However, overall, the effect sizes of the aforementioned risk variants are small, suggesting that bipolar disorder is likely genetically complex. In addition, many of the bipolar disorder risk genes discussed above, as well as the D-amino acid oxidase activator (DAOA/G72),[70, 71] disrupted in schizophrenia 1 (DISC1),[72, 73, 74] and zinc finger 804a (ZNF804A)[75, 76, 77] are shared between bipolar disorder and schizophrenia,[78] suggesting that there are overlapping pathophysiologic mechanisms with these two psychiatric disorders.  Indeed, bipolar disorder, especially bipolar I has been found to have high genetically correlation to schizophrenia, while the genetic correlation between bipolar disorder and depression is lower (Rg~0.35), with this genetic correlation with depression being higher for bipolar II than bipolar I.[13]  

Breaking down the diagnostic boundaries between schizophrenia and bipolar disorder and investigation of severity of symptom dimensions that exist between these two psychiatric disorders and their subtypes are potential alternative approaches to disentangle their complex genetic and biological mechanisms.[79, 80, 81, 9, 11] Although there seem to be some signals that bipolar disorder may be associated with changes in circadian rhythm, ion-channel function, neurodevelopment, and/or GSK3 beta signaling, much additional research is needed to understand the potential impact of this knowledge in clinical practice.

By contrast, pharmacogenetics of mood disorders may yield potentially promising findings to help guide clinicians in treatment decisions in the near-term.[82] For example, Mundo et al found that the short variant of the serotonin transport promoter HTTLPR may predict for patients at risk for the serious adverse effect of antidepressant-induced mania.[83] This finding has been supported by meta-analyses.[84, 85, 86] Candidate gene studies of lithium response have reported mixed findings for HTTLPR, as well as for the GSK3B and BDNF genes, but studies in this area are growing in number,[87, 88, 89, 90, 91] as are pharmacogenetic studies of antipsychotic or antidepressant treatment in patients with bipolar disorder.[92, 93, 94]
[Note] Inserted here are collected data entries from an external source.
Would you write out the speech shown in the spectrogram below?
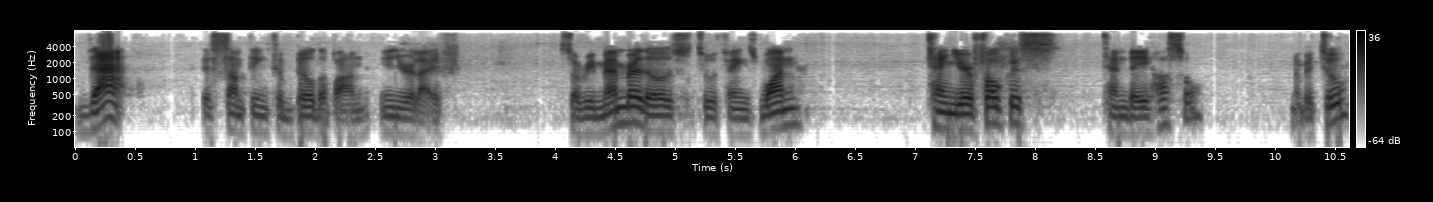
That is something to build upon in your life. So remember those two things. One, 10 year focus, 10 day hustle. Number two,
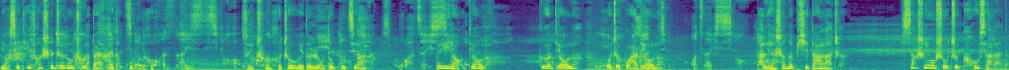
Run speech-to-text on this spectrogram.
有些地方甚至露出了白白的骨头，嘴唇和周围的肉都不见了，被咬掉了，割掉了或者刮掉了。他脸上的皮耷拉着，像是用手指抠下来的。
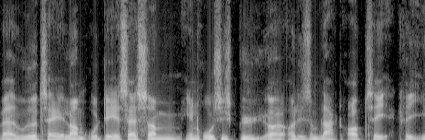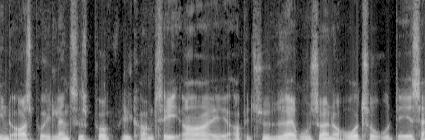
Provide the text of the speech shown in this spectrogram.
været ude at tale om Odessa som en russisk by, og, og ligesom lagt op til, at krigen også på et eller andet tidspunkt ville komme til at, øh, at betyde, at russerne overtog Odessa.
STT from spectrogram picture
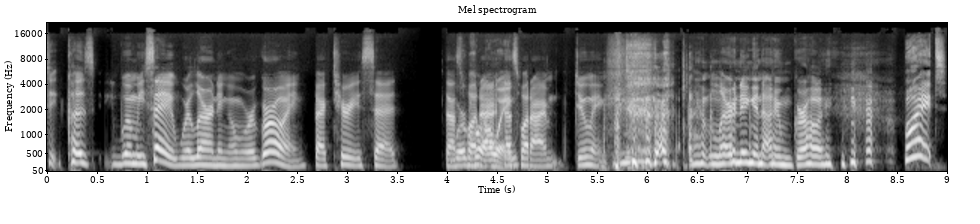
because when we say we're learning and we're growing, bacteria said that's We're what I, that's what I'm doing. I'm learning and I'm growing. Right.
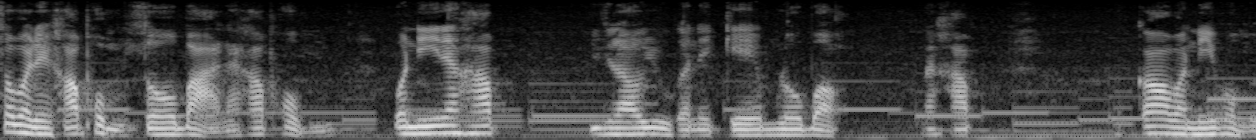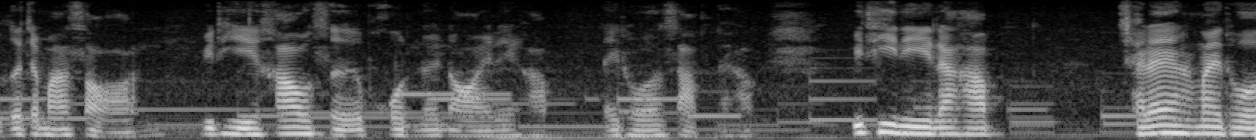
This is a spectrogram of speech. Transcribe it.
สวัสดีครับผมโซบะนะครับผมวันนี้นะครับเราอยู่กันในเกมโรบอกนะครับก็วันนี้ผมก็จะมาสอนวิธีเข้าเซิร์ฟคนน้อยๆนะครับในโทรศัพท์นะครับ วิธีนี้นะครับ ใช้ได้ทั้งในโทร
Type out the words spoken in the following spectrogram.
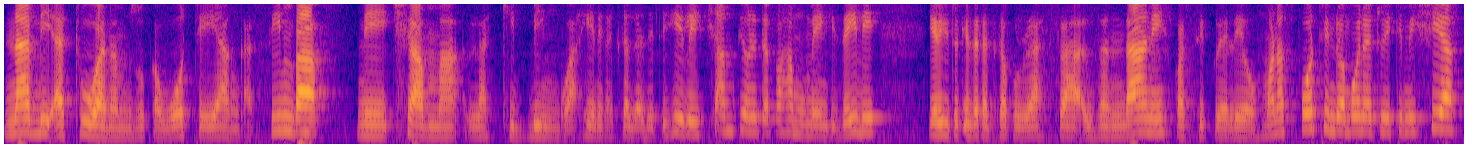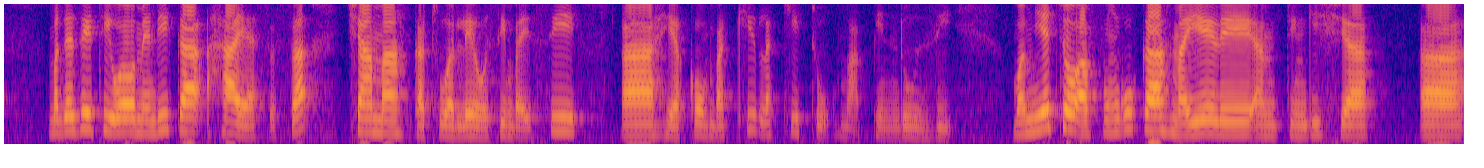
Nabi atua na mzuka wote Yanga Simba ni chama la kibingwa. Hii ni katika gazeti hili Champion, utafahamu mengi zaidi yalijitokeza katika kurasa za ndani kwa siku ya leo. Mwanaspoti ndio ambayo inatuhitimishia magazeti. Wao wameandika haya sasa Chama katua leo Simba SC uh, yakomba kila kitu mapinduzi. Mwamieto afunguka, Mayele amtingisha uh,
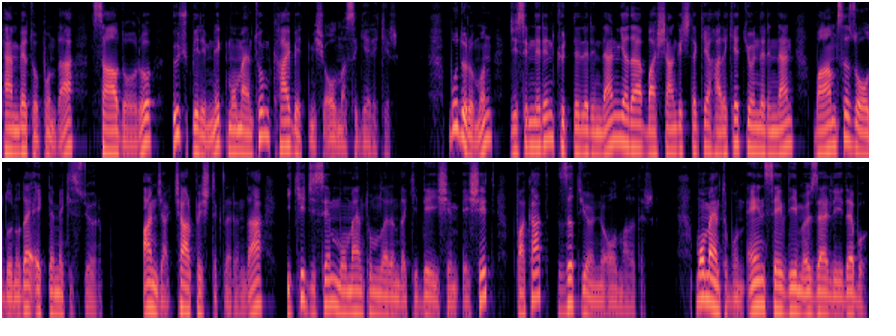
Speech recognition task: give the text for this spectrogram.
pembe topun da sağa doğru 3 birimlik momentum kaybetmiş olması gerekir. Bu durumun cisimlerin kütlelerinden ya da başlangıçtaki hareket yönlerinden bağımsız olduğunu da eklemek istiyorum. Ancak çarpıştıklarında iki cisim momentumlarındaki değişim eşit fakat zıt yönlü olmalıdır. Momentumun en sevdiğim özelliği de bu.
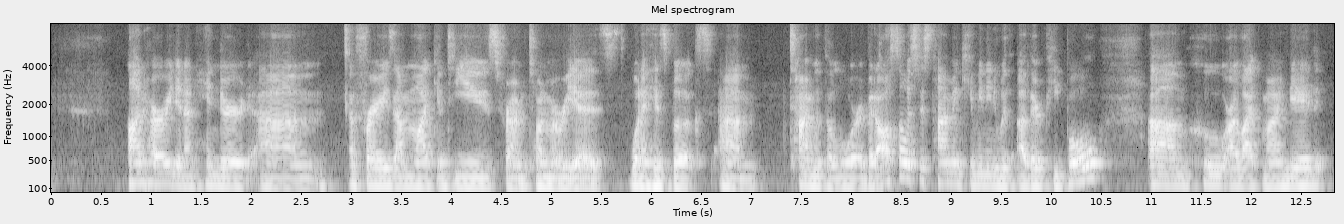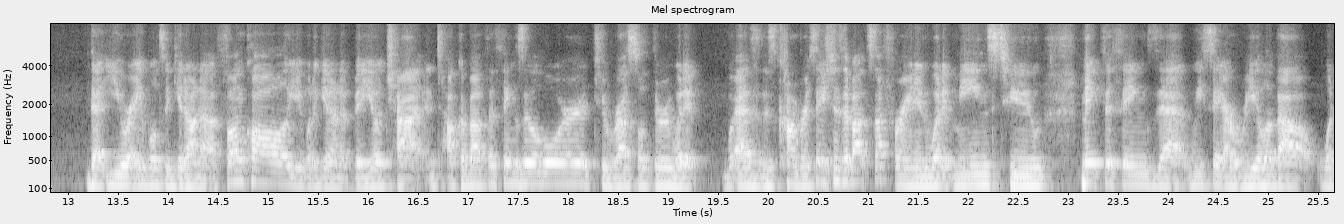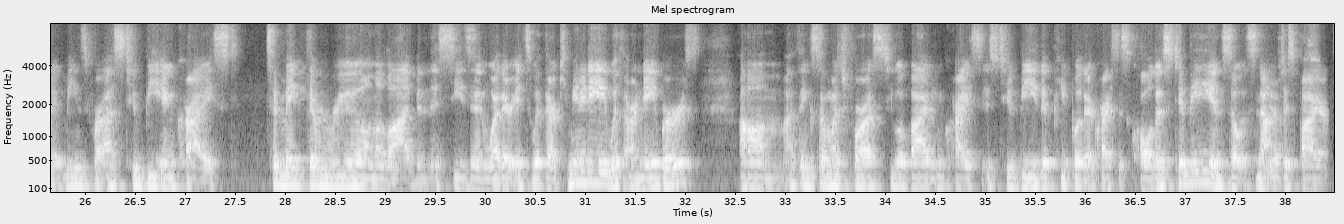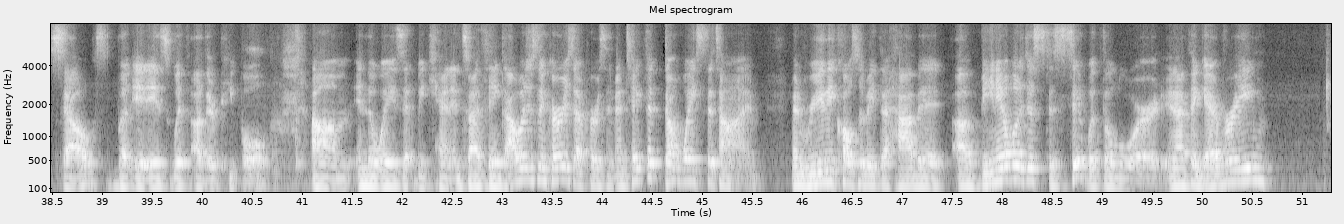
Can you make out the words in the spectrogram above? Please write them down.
unhurried and unhindered um, a phrase i'm liking to use from tony merida it's one of his books um, time with the lord but also it's just time in community with other people um, who are like-minded that you are able to get on a phone call you're able to get on a video chat and talk about the things of the lord to wrestle through what it as this conversations about suffering and what it means to make the things that we say are real about what it means for us to be in christ to make them real and alive in this season, whether it's with our community, with our neighbors. Um, I think so much for us to abide in Christ is to be the people that Christ has called us to be. And so it's not yes. just by ourselves, but it is with other people um, in the ways that we can. And so I think I would just encourage that person and take the, don't waste the time and really cultivate the habit of being able to just to sit with the Lord. And I think every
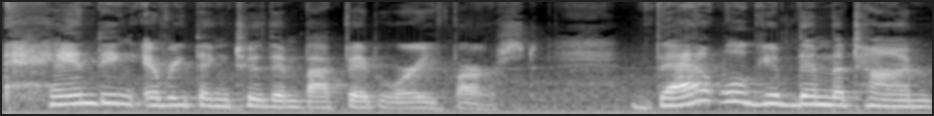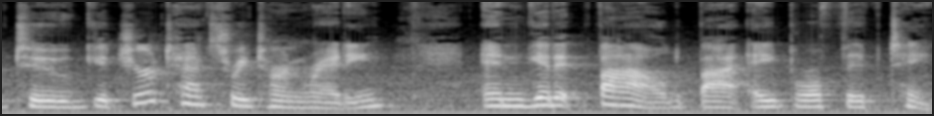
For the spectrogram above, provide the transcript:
handing everything to them by February 1st. That will give them the time to get your tax return ready and get it filed by April 15th.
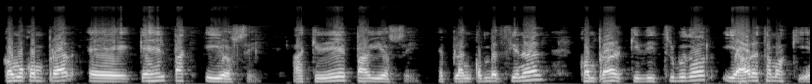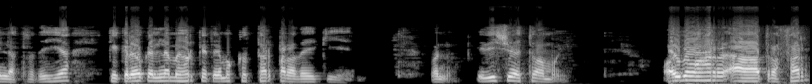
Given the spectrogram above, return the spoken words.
Cómo comprar, eh, qué es el pack IOC. Adquirir el pack IOC el plan convencional, comprar el kit distribuidor y ahora estamos aquí en la estrategia que creo que es la mejor que tenemos que optar para DXN. Bueno, y dicho esto vamos a ir. Hoy vamos a, trazar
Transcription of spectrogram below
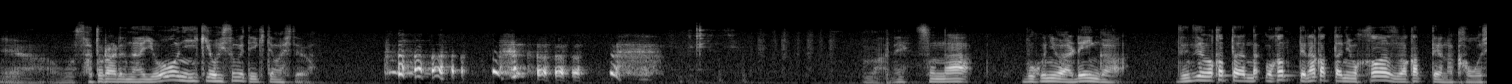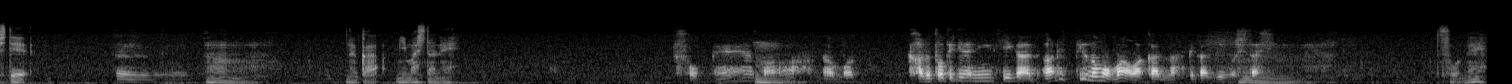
いやーもう悟られないように息を潜めて生きてましたよ。まあねそんな僕にはレインが全然分かった分かってなかったにもかかわらず分かったような顔をして、うん。うん、なんか見ましたね。そうね。まあ、まあカルト的な人気があるっていうのもまあわかるなって感じもしたし、うん。そうね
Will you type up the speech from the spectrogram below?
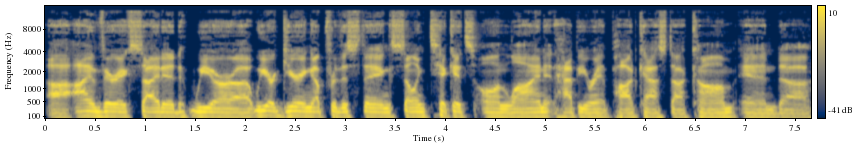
Uh, I am very excited. We are, uh, we are gearing up for this thing, selling tickets online at happyrantpodcast.com. And, uh,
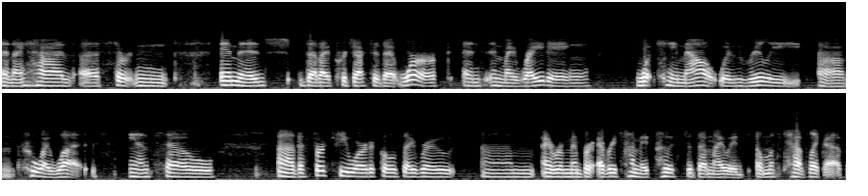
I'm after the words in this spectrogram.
and I had a certain image that I projected at work, and in my writing, what came out was really um, who I was. And so uh, the first few articles I wrote, um, I remember every time I posted them, I would almost have like a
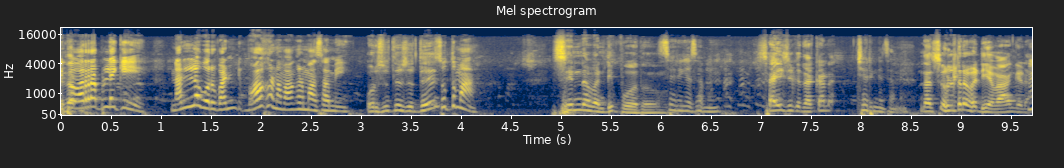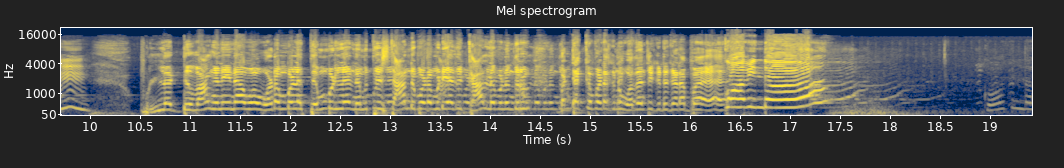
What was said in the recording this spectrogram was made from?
இப்ப வர்ற பிள்ளைக்கு நல்ல ஒரு வண்டி வாகனம் வாங்கணுமா சாமி? ஒரு சுத்து சுத்து. சுத்தமா? சின்ன வண்டி போதும். சரிங்க சாமி. சைஸுக்கு தக்கான சரிங்க சாமி. நான் சொல்ற வண்டியை வாங்கிட. ம். புல்லட்டு வாங்கினீனா உடம்புல தெம்புல நிமித்து ஸ்டாண்டு போட முடியாது கால்ல விழுந்துரும். பட்டக்க படக்குன்னு உதஞ்சுக்கிட்டு கிடப்ப. கோவிந்தோ? கோவிந்தோ.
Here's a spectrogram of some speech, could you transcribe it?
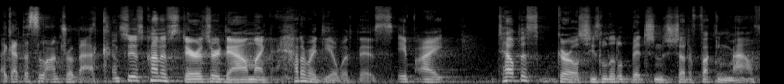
I got the cilantro back. And she just kind of stares her down, like, how do I deal with this? If I tell this girl she's a little bitch and to shut her fucking mouth.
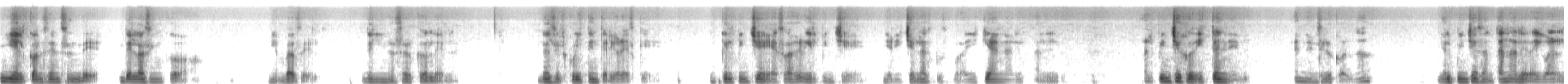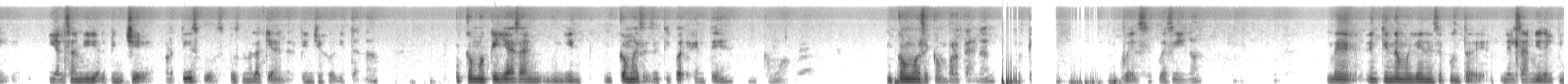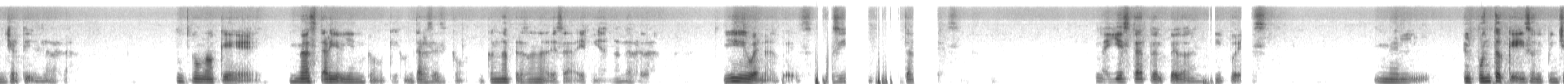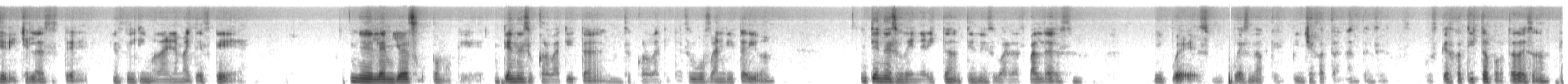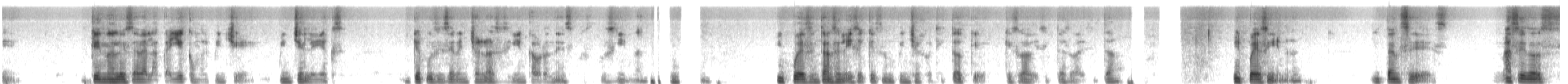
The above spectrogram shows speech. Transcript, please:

For lithium response in particular, a number of GWASs have been conducted in well-characterized bipolar disorder samples. They implicated a number of novel candidate genes, including AMPA glutamate receptor (GRIA2),[95] syndecan 2 (SDC2),[95] and neuronal amiloride-sensitive cation channel 1 (ACCN1/ASIC2/MDEG).[96] A GWAS was conducted on an East Asian group. The authors reported a highly significant signal in the gene coding for glutamate decarboxylase–like protein 1 (GADL1),[97] with the T allele at the rs17026688 marker associated with better lithium response than the C allele. Investigations of GADL1 gene variants in samples of various ethnicities have not replicated this finding.[98, 99, 100, 101, 102] The largest GWAS by the Consortium on Lithium Genetics (ConLiGen) suggests a potential role of long noncoding RNAs,[103]  and another GWAS identified the SEC14 and spectrin domains 1 (SESTD1) gene as associated with lithium-responsive bipolar disorder.[104] Finally, the Pharmacogenomics of Mood Stabilizer Response in Bipolar Disorder (PGBD) prospective multisite trial is currently under way.[105, 106]

Ultimately, future genetic and pharmacogenetic studies will require uniform, standardized study designs and replications in larger independent samples before firm conclusions can be drawn. For genes that have been associated with bipolar disorder diagnosis and that have been shown to be regulated by lithium and/or valproate, future pharmacogenetic studies may yield findings that can be translated into better clinical care.[97, 105, 107]